Published July 16, 2013
Their Haitian seaport hometown may seem idyllic, but residents of Les Cayes who need medical care face severe obstacles, University at Buffalo faculty-physicians and students learned during a Hope for Tomorrow Foundation medical mission.
A single hospital—with a part-time surgical staff—serves about a million people.
Those who need surgery must pay for their own surgical supplies, forcing many poor families to raise funds on their own.
Les Cayes’ local hospital “is an awful place by any standards,” says Robert J. Smolinski, MD, clinical associate professor of orthopaedics and a board member of the Williamsville, N.Y.-based foundation.
Although the town was not directly affected by Haiti’s devastating 2010 earthquake, Les Cayes “has been neglected medically,” as resources have been concentrated in the hard-hit Port-au-Prince area, he explains.
Across Haiti, medical care is “extremely poor, not necessarily from a lack of physician skill, but more from lack of supplies and limited opportunities for physicians to train in more modern techniques,” he adds.
Smolinski was happy to volunteer his skills and expertise as part of a 30-person medical mission earlier this year.
“I find it a very rewarding experience to help those in dire need,” he says. “The Haitians were generally very appreciative and thankful for the care they received.”
Smolinski has participated in four Hope for Tomorrow medical missions—two in Haiti and one each in Vietnam and Armenia.
During his four years of involvement, one-third to one-half of participating physicians have been UB faculty-physicians, he says.
The spring 2013 Haiti team involved five physicians, including two other UB orthopaedic specialists: Mark J. Anders, MD, clinical associate professor, and Craig E. Blum, MD, clinical assistant professor.
The team performed about 20 orthopaedic and multiple plastic surgical procedures in a week, with support from accompanying medical professionals and students, including three UB students.
The group’s expertise and helping hands were put to use in myriad, sometimes dramatic, ways.
They resuscitated a newborn nearly strangled by her umbilical cord. They fixed a boy’s broken IV, delivering delayed pain relief—before setting his broken leg, wrists and elbow.

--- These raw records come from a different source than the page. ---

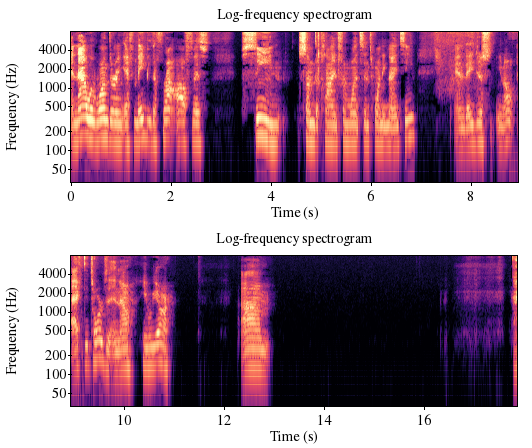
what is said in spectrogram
And now we're wondering if maybe the front office seen some decline from Wentz in 2019 and they just you know acted towards it and now here we are um all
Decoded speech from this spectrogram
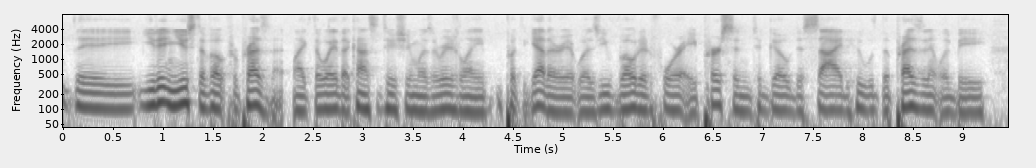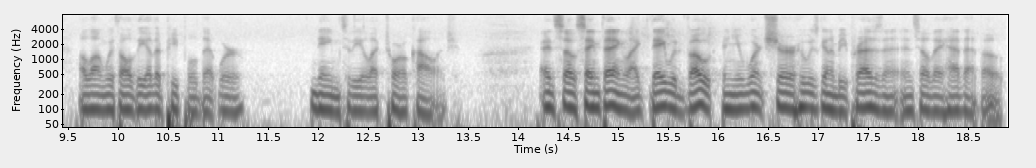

In addition, they donated and transported thousands of dollars’ worth of medical supplies to the town’s Immaculate Conception Hospital.
They also donated supplies and gifts to a local orphanage.
Students are welcome to participate in Hope for Tomorrow missions, but all participants pay their own expenses.
“Students have the opportunity to be part of a medical team and scrub into surgery,” Smolinksi says.
They also experience a Third World country from the inside and “see what a lot of the world lives like,” he adds. They learn that although the U.S. health care system has its critics, “some places don’t have health care systems.”
The group also met with Haitian leaders, including Les Cayes Bishop Chibley Langlois and Haiti’s ousted ex-president Jean-Claude ‘Baby Doc’ Duvalier, as well as the U.S. ambassador to Haiti, Pamela A. White.
The high-level dialogues helped raise awareness and support for Hope for Tomorrow’s work.